▶ [What you have to do]
Write out, please, each line from the one containing "Determine what is" to the final line of the data, both included, exactly and without pictures.

▶ [Data under study]
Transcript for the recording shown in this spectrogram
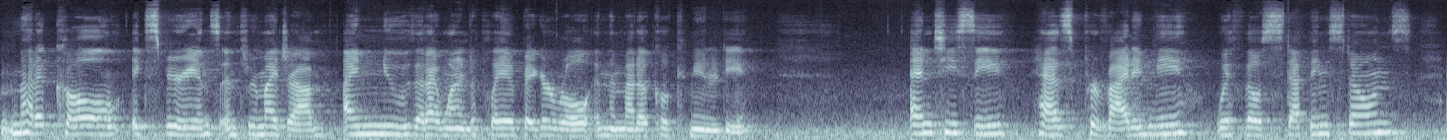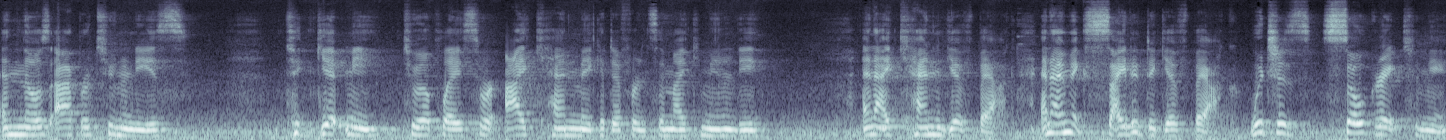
medical experience and through my job, I knew that I wanted to play a bigger role in the medical community. NTC has provided me with those stepping stones and those opportunities to get me to a place where I can make a difference in my community and I can give back. And I'm excited to give back, which is so great to me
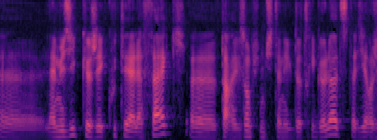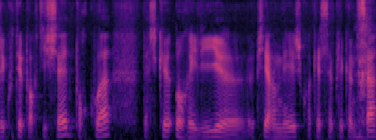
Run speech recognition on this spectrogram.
Euh, la musique que j'ai écoutée à la fac, euh, par exemple, une petite anecdote rigolote, c'est-à-dire j'écoutais Portiched. Pourquoi? Parce que Aurélie euh, Pierre May, je crois qu'elle s'appelait comme ça,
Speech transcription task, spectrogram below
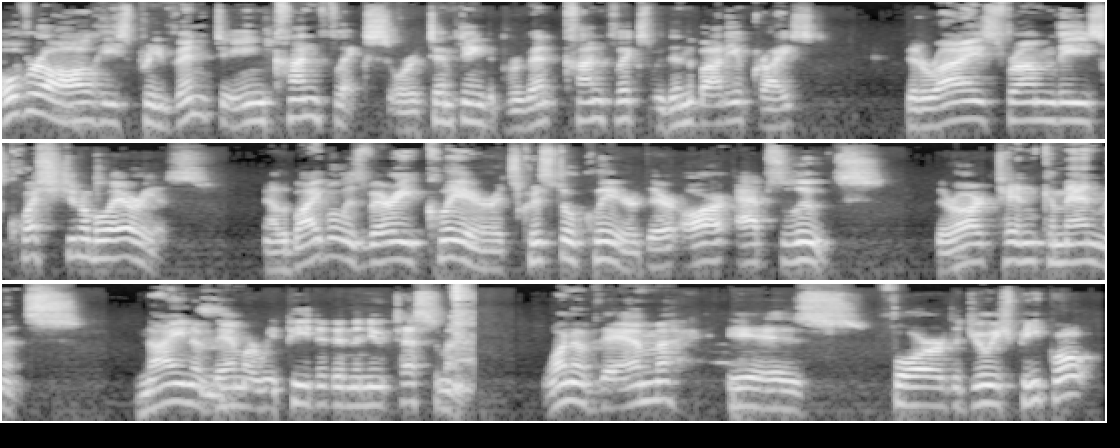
overall, he's preventing conflicts or attempting to prevent conflicts within the body of Christ that arise from these questionable areas. Now, the Bible is very clear, it's crystal clear. There are absolutes, there are Ten Commandments. Nine of them are repeated in the New Testament. One of them is for the Jewish people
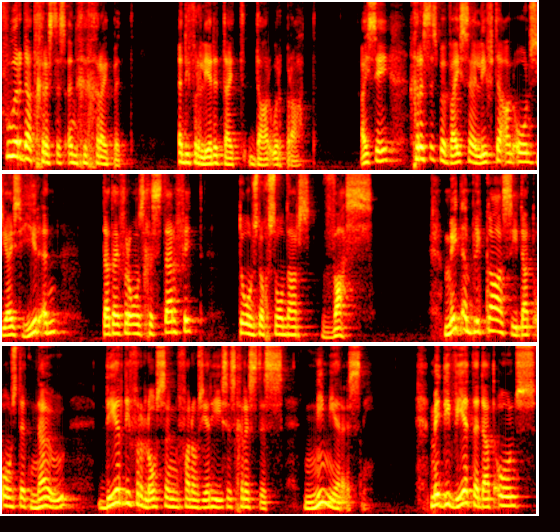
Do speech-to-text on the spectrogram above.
voordat Christus ingegryp het in die verlede tyd daaroor praat. Hy sê Christus bewys sy liefde aan ons juis hierin dat hy vir ons gesterf het toe ons nog sondaars was. Met implikasie dat ons dit nou deur die verlossing van ons Here Jesus Christus nie meer is nie. Met die wete dat ons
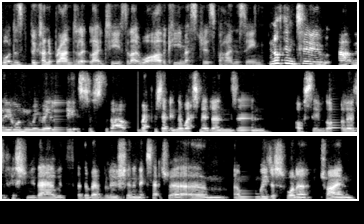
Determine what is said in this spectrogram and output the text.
what does the kind of brand look like to you? So, like, what are the key messages behind the scenes? Nothing too out of the ordinary, really. It's just about representing the West Midlands and obviously we've got loads of history there with the revolution and etc um, and we just want to try and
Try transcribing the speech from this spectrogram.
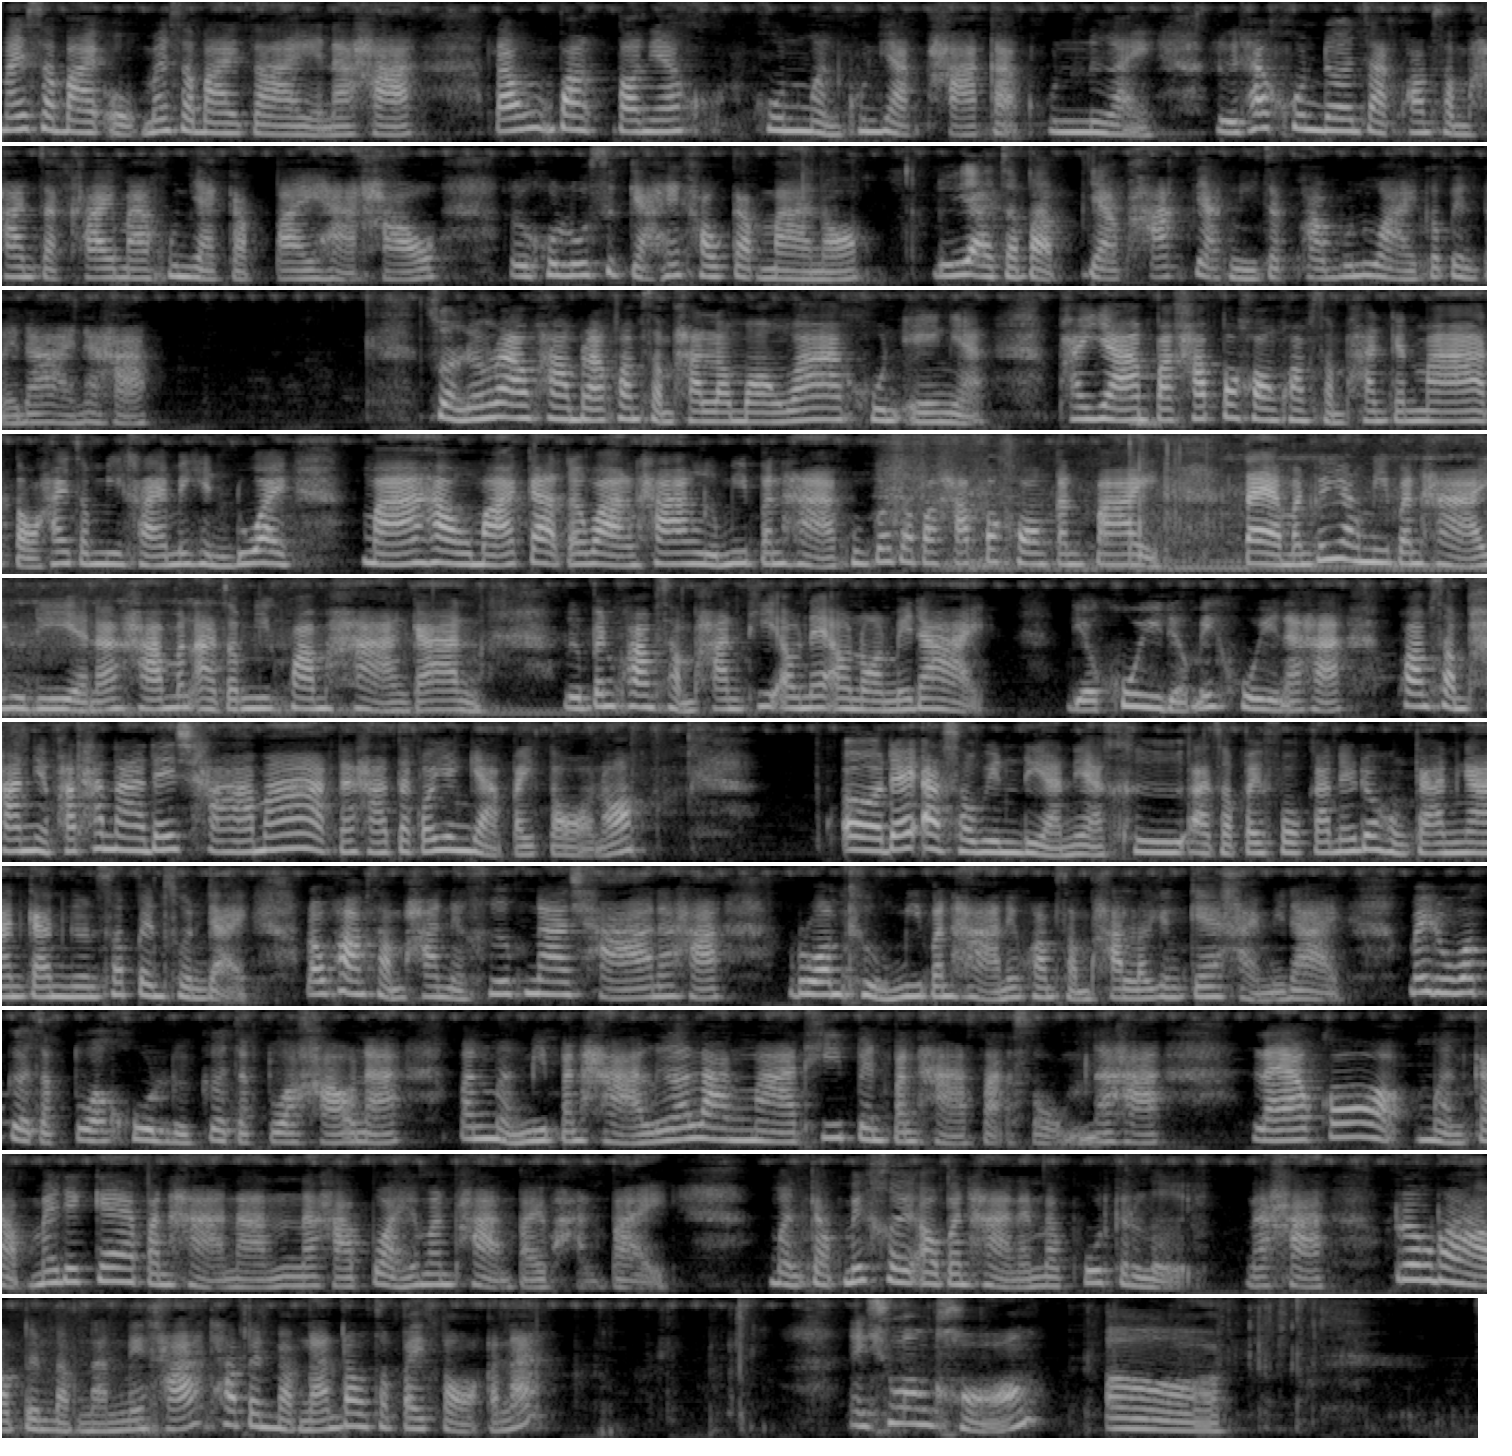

▶ [Reply]
Determine what is said in this spectrogram and output the text.
what does the kind of brand look like to you? So, like, what are the key messages behind the scenes? Nothing too out of the ordinary, really. It's just about representing the West Midlands and obviously we've got loads of history there with the revolution and etc um, and we just want to try and
Try transcribing the speech from this spectrogram.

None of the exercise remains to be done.